Works by Richard Estes at Sotheby's
Richard Estes Biography
Richard Estes is an American painter best known for his meticulously rendered cityscapes. His paintings, featuring nearly invisible brushwork and consummate attention to detail, capture the glittering glass and stainless steel surfaces of New York City with breathtaking precision. Along with contemporaries like Chuck Close, Ralph Goings and Audrey Flack, Estes is considered one of the founders of the Photorealist art movement of the late 1960s and 1970s, which refocused the international art world on the craftsmanship of painting.

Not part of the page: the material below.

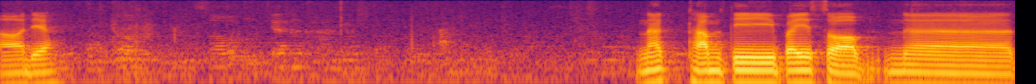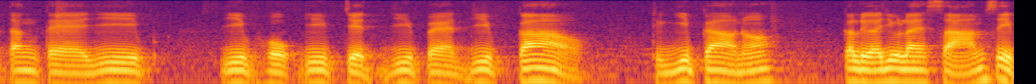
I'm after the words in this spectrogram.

Estes was born in 1932 in Kewanee, Illinois. After graduating from The School of the Art Institute of Chicago in 1956, Estes moved to New York City, where he worked as a graphic artist. In the early ‘60s, he began painting everyday scenes of city life, inspired by realist painters like Edgar Dégas, Edward Hopper and Thomas Eakins. By the latter half of the decade, Estes had devoted himself to painting full time, and he turned his focus to hyper-realistic renderings of storefronts, glass-windowed buildings and the detailed world they reflected. In 1968, Estes had his first solo show at the Allan Stone Gallery.
In the mid-70s, Estes began to paint from multiple source photographs to carefully reconstruct his compositions. Throughout the 1980s and 1990s, Estes traveled extensively, turning his eye to cityscapes around the world, including in Europe, India, Morocco and Japan. The 1990s saw yet another evolution in subject matter, toward the coastal seascapes of Maine.
Estes currently lives and works between New York City and Maine. He is the recipient of numerous awards, including a National Council for the Arts Fellowship (1971), and induction as a member fo the National Academy of Design (1984). His paintings are held in the permanent collections of the Museum of Modern Art, New York; the National Gallery of Art, Washington, D.C.; the Art Institute of Chicago; and the High Museum of Art, Atlanta.